I’m sure Advocate readers are curious to know how much if any contact you’ve had with the gay community before. Were there gay people in your life before this film?Oh, yes. Two of my mother’s best friends were this great gay couple, Mark and Robert. We knew them growing up and even lived on their ranch for a month or two. They were always so cool and smart and funny and artistic. Always had these great dinners and were really into art. They were kind of like my uncles. Mark had HIV, and he died when I was about 15. It was really, really sad. But I’ve known a lot of gay people throughout my life.
I left San Francisco because I couldn’t handle all of the memories of my friends and comrades who had passed away. It was a real gift to be able to work on the film because it allowed me to come back and to figuratively as well as literally open all of those old boxes full of photos and memories to share with total strangers. The most poignant part for me was when we re-created the famous candlelight march after Harvey and George [Moscone, San Francisco’s mayor] were assassinated. What did it feel like for you on that night?It was trying to connect to the past and embrace everyone’s feelings of grief. Harvey came to represent all of these people, gay and straight, everybody. It was a special night. There was something kind of ethereal about all of it.
I spent a lot of time with the art department, design department, the people working on sound and lighting. I got the sense that every single person involved felt grateful to be given the chance to work on a film that had the potential to change the way people thought.The fact is, most movies are kind of dumb. They don’t really have a message.

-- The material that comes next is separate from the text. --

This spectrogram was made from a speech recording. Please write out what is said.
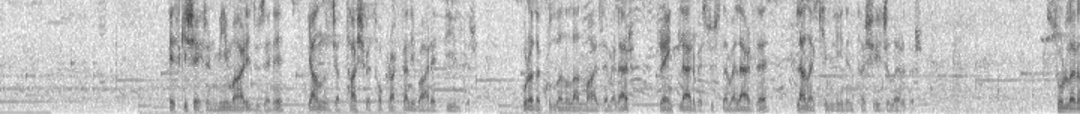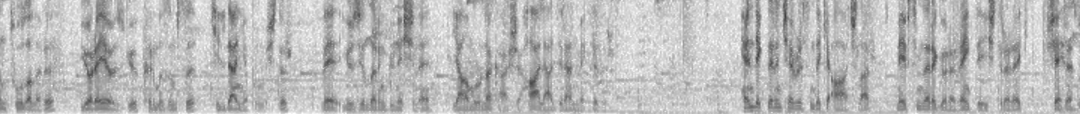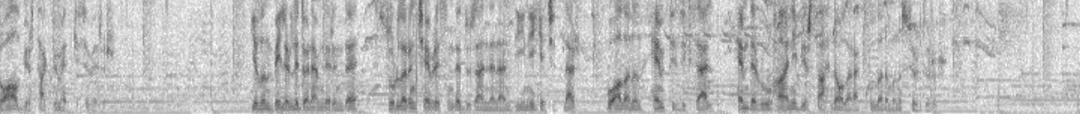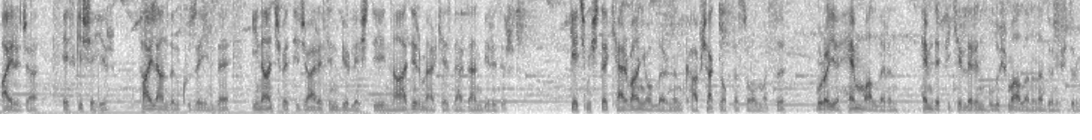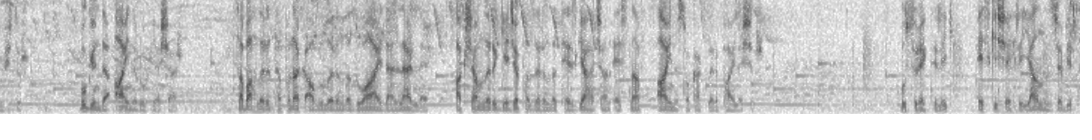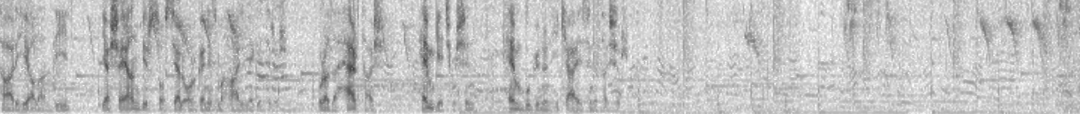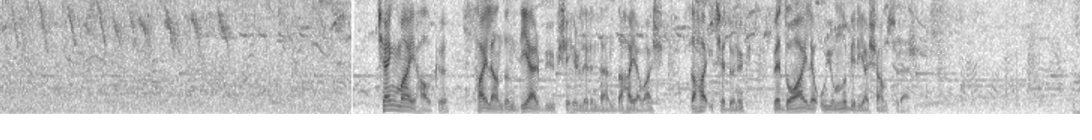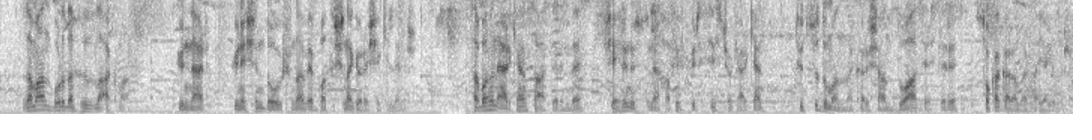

If they do, they are just god-awful, and you’d rather read a book about the subject and wish they had never made a movie about it at all. Milk is a very unique thing.